> **GOAL OF THE EXERCISE**
Print the whole listing again exactly as it stands, leaving out any images.

Top of PROVIDED RECORDS

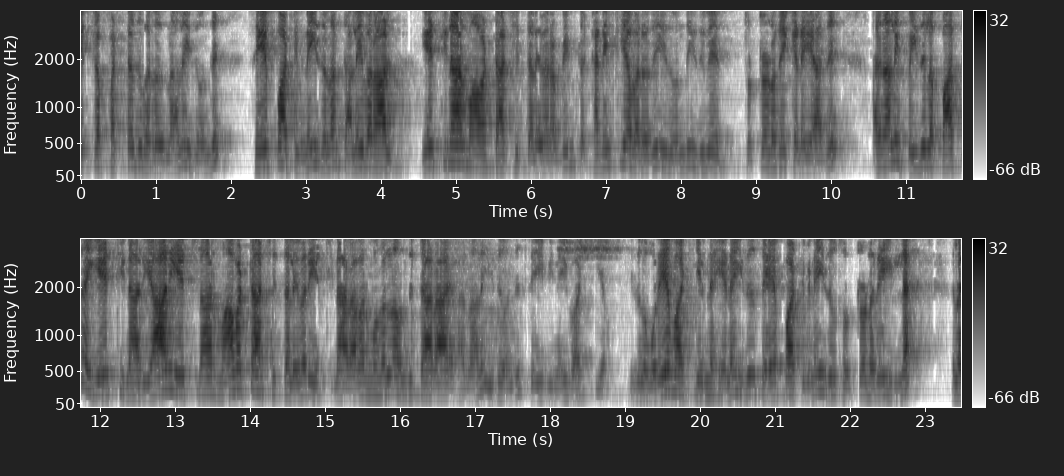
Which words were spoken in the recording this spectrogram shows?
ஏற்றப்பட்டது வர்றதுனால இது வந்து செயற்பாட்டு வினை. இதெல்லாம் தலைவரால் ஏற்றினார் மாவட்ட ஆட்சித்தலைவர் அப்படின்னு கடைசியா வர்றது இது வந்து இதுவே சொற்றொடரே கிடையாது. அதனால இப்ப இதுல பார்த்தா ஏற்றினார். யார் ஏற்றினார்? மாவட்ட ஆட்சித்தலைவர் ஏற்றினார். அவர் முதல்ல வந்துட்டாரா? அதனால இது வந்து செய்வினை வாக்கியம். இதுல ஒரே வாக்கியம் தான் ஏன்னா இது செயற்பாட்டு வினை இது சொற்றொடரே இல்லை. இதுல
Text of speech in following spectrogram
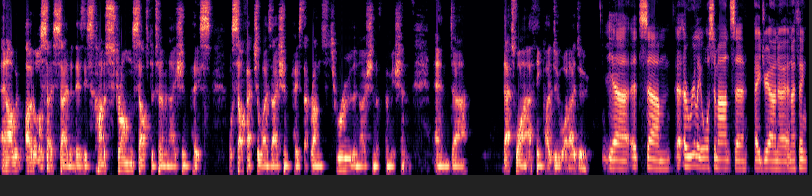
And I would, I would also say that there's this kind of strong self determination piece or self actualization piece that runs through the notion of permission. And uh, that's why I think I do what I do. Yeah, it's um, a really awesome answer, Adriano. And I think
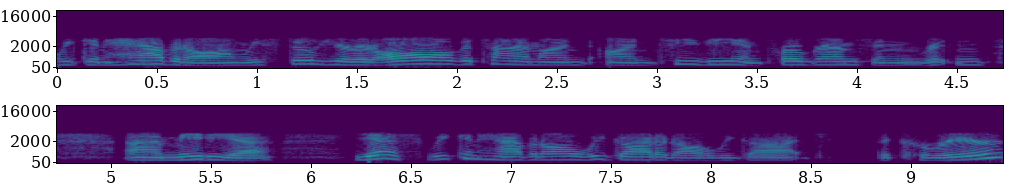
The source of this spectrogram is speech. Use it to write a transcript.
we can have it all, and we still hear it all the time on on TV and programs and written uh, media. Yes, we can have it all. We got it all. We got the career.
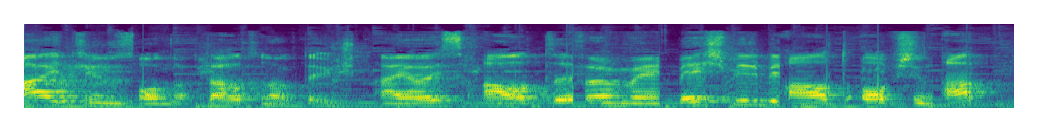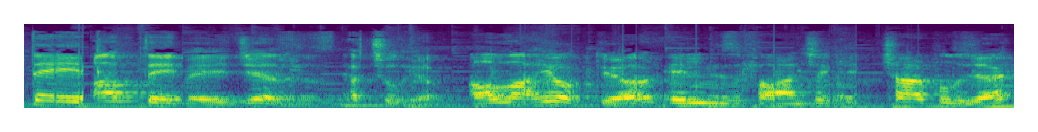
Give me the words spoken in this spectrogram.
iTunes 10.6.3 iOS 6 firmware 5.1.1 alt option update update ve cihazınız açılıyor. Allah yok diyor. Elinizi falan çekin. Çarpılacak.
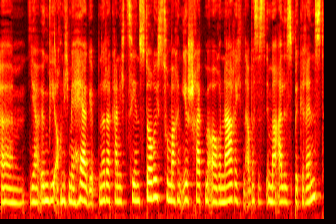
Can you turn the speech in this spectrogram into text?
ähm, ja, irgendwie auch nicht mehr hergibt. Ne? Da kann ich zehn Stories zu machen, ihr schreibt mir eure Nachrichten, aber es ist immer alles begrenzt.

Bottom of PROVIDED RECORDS

> **EXERCISE RESPONSE**
Which words were spoken in the recording this spectrogram shows?
ஏற்றப்பட்டது வர்றதுனால இது வந்து செயற்பாட்டு வினை. இதெல்லாம் தலைவரால் ஏற்றினார் மாவட்ட ஆட்சித்தலைவர் அப்படின்னு கடைசியா வர்றது இது வந்து இதுவே சொற்றொடரே கிடையாது. அதனால இப்ப இதுல பார்த்தா ஏற்றினார். யார் ஏற்றினார்? மாவட்ட ஆட்சித்தலைவர் ஏற்றினார். அவர் முதல்ல வந்துட்டாரா? அதனால இது வந்து செய்வினை வாக்கியம். இதுல ஒரே வாக்கியம் தான் ஏன்னா இது செயற்பாட்டு வினை இது சொற்றொடரே இல்லை. இதுல
Text of speech in following spectrogram
And I would, I would also say that there's this kind of strong self determination piece or self actualization piece that runs through the notion of permission. And uh, that's why I think I do what I do. Yeah, it's um, a really awesome answer, Adriano. And I think
The source of this spectrogram is speech. Use it to write a transcript.
we can have it all, and we still hear it all the time on on TV and programs and written uh, media. Yes, we can have it all. We got it all. We got the career.
Give me the words spoken in this spectrogram.
iTunes 10.6.3 iOS 6 firmware 5.1.1 alt option update update ve cihazınız açılıyor. Allah yok diyor. Elinizi falan çekin. Çarpılacak.
Can you turn the speech in this spectrogram into text?
ähm, ja, irgendwie auch nicht mehr hergibt. Ne? Da kann ich zehn Stories zu machen, ihr schreibt mir eure Nachrichten, aber es ist immer alles begrenzt.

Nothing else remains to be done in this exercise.